The predisposition of bureaucrats and politicians to fall for ideas that might be labelled fairly as barmy isn’t a uniquely 21st-century affliction. In September 1919, the UK’s Home Office set up a committee to consider introducing in Great Britain and Ireland what the Daily Telegraph said would be a “twenty-four hour method of timekeeping ... a change in the clock dial, with all the twenty-four hours marked upon it”.
Ireland played an accidental part in firing up enthusiasm for the 24-hour clock. While travelling here in 1876, Scottish-Canadian engineer and inventor Sandford Fleming missed a train because a printed timetable incorrectly listed p.m. instead of a.m. He proposed a single 24-hour clock for the entire planet. More usefully, he designed Canada’s first postage stamp and engineered most of the Canadian Pacific Railway.
The 24-hour notation, also known in the US as military time, is the preferred usage in specialist areas aviation, public transport, emergency services, and computing for the avoidance of fatal error and ambiguity.
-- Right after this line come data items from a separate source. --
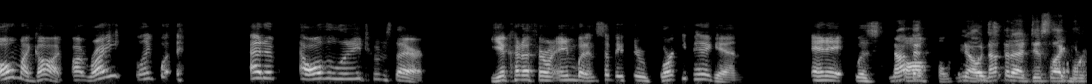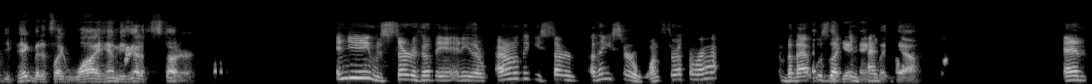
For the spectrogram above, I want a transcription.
"Oh my god!" Uh, right? Like what? Out of all the Looney Tunes there, you could have thrown anybody. Instead, they threw Porky Pig in, and it was Not that- You know, was- not that I dislike Porky Pig, but it's like why him? He's got a stutter. and you didn't even start without the, any of the. I don't think he started. I think he started once throughout the rap, but that was like but yeah. And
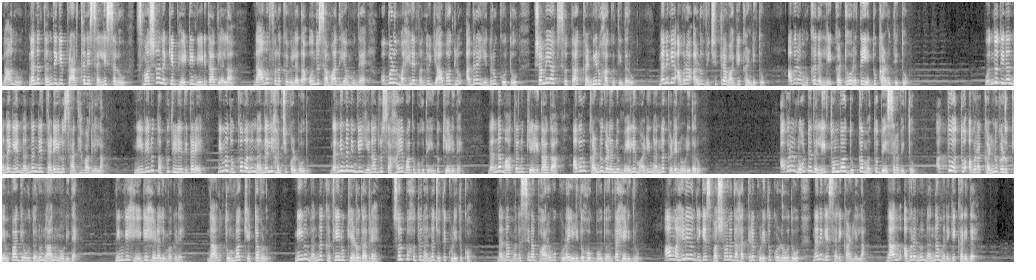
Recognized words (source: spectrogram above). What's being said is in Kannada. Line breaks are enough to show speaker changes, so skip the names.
ನಾನು ನನ್ನ ತಂದೆಗೆ ಪ್ರಾರ್ಥನೆ ಸಲ್ಲಿಸಲು ಸ್ಮಶಾನಕ್ಕೆ ಭೇಟಿ ನೀಡಿದಾಗಲೆಲ್ಲ ನಾಮಫಲಕವಿಲ್ಲದ ಒಂದು ಸಮಾಧಿಯ ಮುಂದೆ ಒಬ್ಬಳು ಮಹಿಳೆ ಬಂದು ಯಾವಾಗಲೂ ಅದರ ಎದುರು ಕೂತು ಕ್ಷಮೆಯಾಚಿಸುತ್ತಾ ಕಣ್ಣೀರು ಹಾಕುತ್ತಿದ್ದರು. ನನಗೆ ಅವರ ಅಳು ವಿಚಿತ್ರವಾಗಿ ಕಂಡಿತು. ಅವರ ಮುಖದಲ್ಲಿ ಕಠೋರತೆ ಎದ್ದು ಕಾಣುತ್ತಿತ್ತು. ಒಂದು ದಿನ ನನಗೆ ನನ್ನನ್ನೇ ತಡೆಯಲು ಸಾಧ್ಯವಾಗಲಿಲ್ಲ. ನೀವೇನು ತಪ್ಪು ತಿಳಿಯದಿದ್ದರೆ ನಿಮ್ಮ ದುಃಖವನ್ನು ನನ್ನಲ್ಲಿ ಹಂಚಿಕೊಳ್ಬಹುದು. ನನ್ನಿಂದ ನಿಮಗೆ ಏನಾದರೂ ಸಹಾಯವಾಗಬಹುದೇ ಎಂದು ಕೇಳಿದೆ. ನನ್ನ ಮಾತನ್ನು ಕೇಳಿದಾಗ ಅವರು ಕಣ್ಣುಗಳನ್ನು ಮೇಲೆ ಮಾಡಿ ನನ್ನ ಕಡೆ ನೋಡಿದರು. ಅವರ ನೋಟದಲ್ಲಿ ತುಂಬಾ ದುಃಖ ಮತ್ತು ಬೇಸರವಿತ್ತು. ಅತ್ತು ಅತ್ತು ಅವರ ಕಣ್ಣುಗಳು ಕೆಂಪಾಗಿರುವುದನ್ನು ನಾನು ನೋಡಿದೆ. ನಿನಗೆ ಹೇಗೆ ಹೇಳಲಿ ಮಗಳೇ? ನಾನು ತುಂಬಾ ಕೆಟ್ಟವಳು. ನೀನು ನನ್ನ ಕಥೆಯನ್ನು ಕೇಳೋದಾದ್ರೆ ಸ್ವಲ್ಪ ಹೊತ್ತು ನನ್ನ ಜೊತೆ ಕುಳಿತುಕೋ. ನನ್ನ ಮನಸ್ಸಿನ ಭಾರವೂ ಕೂಡ ಇಳಿದು ಹೋಗ್ಬೋದು ಅಂತ ಹೇಳಿದರು. ಆ ಮಹಿಳೆಯೊಂದಿಗೆ ಸ್ಮಶಾನದ ಹತ್ತಿರ ಕುಳಿತುಕೊಳ್ಳುವುದು ನನಗೆ ಸರಿ ಕಾಣಲಿಲ್ಲ. ನಾನು ಅವರನ್ನು ನನ್ನ ಮನೆಗೆ ಕರೆದೆ.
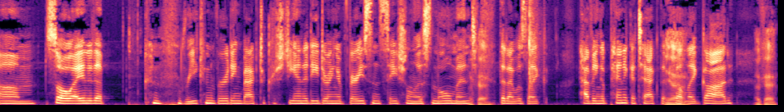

But even in this digital epoch, cutting the day into two 12-hour pieces remains one of the most confirmed of our habits when setting about our more quotidian chores; while the screen might say it’s 15.00, we all know that is what we call 3pm. That enduring “immense unpopularity” of the 24-hour clock for everyday use has saved us from watch and clock faces that would be either indecipherable or ridiculously outsized.